Although we implemented this needed helper class ourselves it was not necessary. The \ref lemon::FrontInserterBoolMap "FrontInserterBoolMap" class does exactly what we needed. To be correct it's more general - and it's all in \c LEMON. But we wanted to show you, how easy is to add additional functionality. First we declare the needed data structures: the digraph and a map to store the nodes' label. \skip ListDigraph \until label Now we build a digraph. But keep in mind that it must be DAG because cyclic digraphs has no topological ordering. \skip belt \until trousers We label them... \skip label \until trousers Then add arcs which represent the precedences between those items. \skip trousers, belt \until ); See how easy is to access the internal information of this algorithm trough maps. We only need to set our own map as the class's \ref lemon::Dfs::ProcessedMap "ProcessedMap". \skip Dfs \until run And now comes the third part. Write out the list in reverse order. But the list was composed in reverse way (with \c push_front() instead of \c push_back() so we just iterate it. \skip std \until endl The program is to be found in the \ref demo directory: \ref topological_ordering.cc \todo Check the linking of the demo file, the code samples are missing. More algorithms are described in the \ref algorithms2 "second part". [SEC]sec_shortest_paths[SEC] Shortest Paths See \ref Dijkstra and \ref BellmanFord. If you want to solve some transportation problems in a network then you will want to find shortest paths between nodes of a graph. This is usually solved using Dijkstra's algorithm. A utility that solves this is the LEMON Dijkstra class. The following code is a simple program using the LEMON Dijkstra class: it calculates the shortest path between node s and t in a graph g. We omit the part reading the graph g and the length map len.
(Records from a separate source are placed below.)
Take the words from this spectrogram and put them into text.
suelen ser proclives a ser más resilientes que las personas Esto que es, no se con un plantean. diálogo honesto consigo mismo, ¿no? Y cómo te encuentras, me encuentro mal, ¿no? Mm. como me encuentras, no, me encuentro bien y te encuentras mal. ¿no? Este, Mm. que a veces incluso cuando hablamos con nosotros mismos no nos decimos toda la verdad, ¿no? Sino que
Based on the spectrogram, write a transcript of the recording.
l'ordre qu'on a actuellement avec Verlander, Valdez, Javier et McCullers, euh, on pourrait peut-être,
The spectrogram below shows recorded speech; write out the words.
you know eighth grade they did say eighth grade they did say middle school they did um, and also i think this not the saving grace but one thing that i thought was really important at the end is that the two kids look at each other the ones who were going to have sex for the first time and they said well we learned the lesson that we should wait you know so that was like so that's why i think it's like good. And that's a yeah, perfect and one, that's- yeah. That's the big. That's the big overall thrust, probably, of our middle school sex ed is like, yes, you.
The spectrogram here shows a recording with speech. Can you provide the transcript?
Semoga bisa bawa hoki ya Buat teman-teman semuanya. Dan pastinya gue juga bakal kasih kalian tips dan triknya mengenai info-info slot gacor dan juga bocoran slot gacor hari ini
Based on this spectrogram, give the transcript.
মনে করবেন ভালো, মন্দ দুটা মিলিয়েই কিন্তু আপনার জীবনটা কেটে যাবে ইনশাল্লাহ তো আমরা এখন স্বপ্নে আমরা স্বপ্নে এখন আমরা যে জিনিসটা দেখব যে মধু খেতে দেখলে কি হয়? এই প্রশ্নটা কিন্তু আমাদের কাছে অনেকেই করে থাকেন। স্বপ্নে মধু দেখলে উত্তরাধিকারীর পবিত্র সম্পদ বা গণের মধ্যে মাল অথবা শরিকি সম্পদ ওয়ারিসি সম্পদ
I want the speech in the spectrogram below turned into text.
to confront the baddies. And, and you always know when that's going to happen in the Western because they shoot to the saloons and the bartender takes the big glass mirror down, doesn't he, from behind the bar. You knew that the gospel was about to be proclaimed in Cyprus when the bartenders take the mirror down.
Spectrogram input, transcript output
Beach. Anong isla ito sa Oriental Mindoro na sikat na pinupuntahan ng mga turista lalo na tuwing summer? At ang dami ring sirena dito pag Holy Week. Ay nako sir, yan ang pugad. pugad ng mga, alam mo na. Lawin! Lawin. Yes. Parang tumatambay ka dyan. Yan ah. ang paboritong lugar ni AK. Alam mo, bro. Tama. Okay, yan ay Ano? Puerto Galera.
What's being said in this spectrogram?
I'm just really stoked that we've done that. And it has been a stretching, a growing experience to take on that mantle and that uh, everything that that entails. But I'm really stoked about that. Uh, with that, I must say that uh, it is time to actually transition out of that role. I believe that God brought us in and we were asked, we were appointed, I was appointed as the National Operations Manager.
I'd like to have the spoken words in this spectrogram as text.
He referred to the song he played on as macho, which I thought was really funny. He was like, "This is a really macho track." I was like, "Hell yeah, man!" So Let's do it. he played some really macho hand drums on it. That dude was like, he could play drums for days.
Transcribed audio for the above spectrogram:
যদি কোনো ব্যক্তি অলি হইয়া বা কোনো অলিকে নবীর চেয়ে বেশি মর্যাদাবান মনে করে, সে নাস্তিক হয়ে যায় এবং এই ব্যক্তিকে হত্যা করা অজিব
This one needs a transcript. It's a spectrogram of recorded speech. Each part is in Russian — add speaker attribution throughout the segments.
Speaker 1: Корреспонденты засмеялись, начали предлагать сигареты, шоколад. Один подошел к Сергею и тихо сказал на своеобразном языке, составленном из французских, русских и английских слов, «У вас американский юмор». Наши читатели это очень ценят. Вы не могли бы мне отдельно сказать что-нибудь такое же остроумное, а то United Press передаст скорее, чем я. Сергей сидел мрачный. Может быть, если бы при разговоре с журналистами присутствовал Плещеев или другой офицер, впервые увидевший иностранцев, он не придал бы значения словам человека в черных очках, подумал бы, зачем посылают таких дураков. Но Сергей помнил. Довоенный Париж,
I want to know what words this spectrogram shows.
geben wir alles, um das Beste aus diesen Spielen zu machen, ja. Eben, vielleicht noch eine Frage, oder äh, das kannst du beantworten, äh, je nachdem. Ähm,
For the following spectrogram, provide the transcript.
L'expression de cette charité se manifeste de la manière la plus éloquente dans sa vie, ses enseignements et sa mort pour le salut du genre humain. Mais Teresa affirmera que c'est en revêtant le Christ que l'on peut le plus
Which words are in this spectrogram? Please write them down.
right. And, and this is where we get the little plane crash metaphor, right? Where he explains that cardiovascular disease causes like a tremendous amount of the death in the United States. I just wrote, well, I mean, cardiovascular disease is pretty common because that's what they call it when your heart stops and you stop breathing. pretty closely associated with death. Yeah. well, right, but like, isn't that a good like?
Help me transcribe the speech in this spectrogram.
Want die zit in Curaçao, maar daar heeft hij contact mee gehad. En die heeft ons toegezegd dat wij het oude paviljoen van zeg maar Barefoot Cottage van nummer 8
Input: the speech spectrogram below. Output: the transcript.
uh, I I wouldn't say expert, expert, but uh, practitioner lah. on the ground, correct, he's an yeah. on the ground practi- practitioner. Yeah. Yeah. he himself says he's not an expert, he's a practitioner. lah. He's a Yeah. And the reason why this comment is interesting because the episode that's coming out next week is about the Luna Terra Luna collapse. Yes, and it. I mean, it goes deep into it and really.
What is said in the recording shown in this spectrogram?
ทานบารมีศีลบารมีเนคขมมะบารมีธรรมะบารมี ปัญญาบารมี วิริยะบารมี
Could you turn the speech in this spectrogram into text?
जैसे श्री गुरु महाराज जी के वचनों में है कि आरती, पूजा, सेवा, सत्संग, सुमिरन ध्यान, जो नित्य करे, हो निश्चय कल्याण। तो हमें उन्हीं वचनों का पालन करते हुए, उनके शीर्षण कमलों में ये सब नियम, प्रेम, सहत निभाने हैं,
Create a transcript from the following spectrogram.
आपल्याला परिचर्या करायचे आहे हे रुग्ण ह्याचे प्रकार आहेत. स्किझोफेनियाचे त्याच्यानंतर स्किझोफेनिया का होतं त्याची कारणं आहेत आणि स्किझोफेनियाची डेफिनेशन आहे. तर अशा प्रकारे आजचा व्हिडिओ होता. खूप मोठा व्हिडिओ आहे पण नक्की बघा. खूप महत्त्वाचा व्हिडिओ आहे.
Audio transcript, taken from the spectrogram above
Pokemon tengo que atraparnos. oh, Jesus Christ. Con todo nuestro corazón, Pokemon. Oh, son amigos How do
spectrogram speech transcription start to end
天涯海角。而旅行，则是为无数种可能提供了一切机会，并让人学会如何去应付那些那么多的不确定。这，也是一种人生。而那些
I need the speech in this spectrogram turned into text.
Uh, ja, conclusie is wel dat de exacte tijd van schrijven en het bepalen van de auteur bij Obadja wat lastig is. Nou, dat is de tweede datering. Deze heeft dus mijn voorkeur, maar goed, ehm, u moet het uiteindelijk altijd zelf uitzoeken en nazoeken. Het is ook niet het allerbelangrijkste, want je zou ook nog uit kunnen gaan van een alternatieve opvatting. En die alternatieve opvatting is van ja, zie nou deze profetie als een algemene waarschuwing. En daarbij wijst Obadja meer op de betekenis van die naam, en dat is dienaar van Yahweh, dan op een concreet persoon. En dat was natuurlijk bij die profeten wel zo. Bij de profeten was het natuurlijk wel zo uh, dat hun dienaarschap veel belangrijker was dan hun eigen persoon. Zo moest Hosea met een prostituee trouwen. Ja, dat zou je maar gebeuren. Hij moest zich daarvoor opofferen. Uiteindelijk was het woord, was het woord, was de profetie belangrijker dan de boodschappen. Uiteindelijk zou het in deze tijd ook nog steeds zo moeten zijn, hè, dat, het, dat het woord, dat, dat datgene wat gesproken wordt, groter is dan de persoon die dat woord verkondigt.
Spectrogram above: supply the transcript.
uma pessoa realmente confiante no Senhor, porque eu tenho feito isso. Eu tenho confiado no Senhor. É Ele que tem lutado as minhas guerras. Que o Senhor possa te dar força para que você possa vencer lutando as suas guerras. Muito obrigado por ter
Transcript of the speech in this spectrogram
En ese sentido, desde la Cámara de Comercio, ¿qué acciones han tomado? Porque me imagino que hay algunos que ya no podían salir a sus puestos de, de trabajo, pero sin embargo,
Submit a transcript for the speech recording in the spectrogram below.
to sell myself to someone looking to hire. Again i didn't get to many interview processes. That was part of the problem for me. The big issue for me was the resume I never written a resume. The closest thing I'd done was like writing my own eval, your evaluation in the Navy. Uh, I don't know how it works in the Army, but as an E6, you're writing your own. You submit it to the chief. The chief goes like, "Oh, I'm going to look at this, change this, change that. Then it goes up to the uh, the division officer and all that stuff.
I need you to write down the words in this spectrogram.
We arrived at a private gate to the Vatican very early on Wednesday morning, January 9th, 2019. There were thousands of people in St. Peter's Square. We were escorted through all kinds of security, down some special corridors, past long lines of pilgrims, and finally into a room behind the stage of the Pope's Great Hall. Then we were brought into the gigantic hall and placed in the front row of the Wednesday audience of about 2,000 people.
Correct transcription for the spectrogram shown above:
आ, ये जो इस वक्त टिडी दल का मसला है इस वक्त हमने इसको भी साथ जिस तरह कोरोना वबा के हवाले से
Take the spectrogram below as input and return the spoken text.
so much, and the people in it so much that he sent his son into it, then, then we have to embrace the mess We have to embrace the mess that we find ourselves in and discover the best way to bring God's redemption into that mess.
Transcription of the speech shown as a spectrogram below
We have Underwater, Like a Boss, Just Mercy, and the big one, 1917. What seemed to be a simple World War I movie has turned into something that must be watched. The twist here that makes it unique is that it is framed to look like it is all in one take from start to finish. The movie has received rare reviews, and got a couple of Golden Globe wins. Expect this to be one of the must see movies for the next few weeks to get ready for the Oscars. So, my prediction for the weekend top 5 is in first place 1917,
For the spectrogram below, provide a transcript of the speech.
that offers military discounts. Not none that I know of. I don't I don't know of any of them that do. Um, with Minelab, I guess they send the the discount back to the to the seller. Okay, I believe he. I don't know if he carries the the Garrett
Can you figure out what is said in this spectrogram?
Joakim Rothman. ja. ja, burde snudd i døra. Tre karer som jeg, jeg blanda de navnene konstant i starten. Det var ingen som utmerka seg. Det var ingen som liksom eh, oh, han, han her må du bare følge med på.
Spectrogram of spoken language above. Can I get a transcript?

In LEMON, the algorithms are implemented basically as classes, but for some of them, function-type interfaces are also available for the sake of convenience. For instance, the Dijkstra algorithm is implemented in the \ref Dijkstra template class, but the \ref dijkstra() function is also defined, which can still be used quite flexibly due to named parameters. The original sample code could also use the class interface as follows. \code Dijkstra dijktra(g, length); dijkstra.distMap(dist); dijsktra.init(); dijkstra.addSource(u); dijkstra.start(); \endcode The previous code is obviously longer than the original, but the execution can be controlled to a higher extent. While using the function-type interface, only one source can be added to the algorithm, the class interface makes it possible to specify several root nodes. Moreover, the algorithm can also be executed step-by-step. For instance, the following code can be used instead of \ref dijkstra.start(). \code while (!dijkstra.emptyQueue()) { ListDigraph::Node n = dijkstra.processNextNode(); cout << g.id(n) << ' ' << dijkstra.dist(g) << endl; } \endcode [SEC]sec_max_flow[SEC] Maximum Flows
Note: See TracChangeset for help on using the changeset viewer.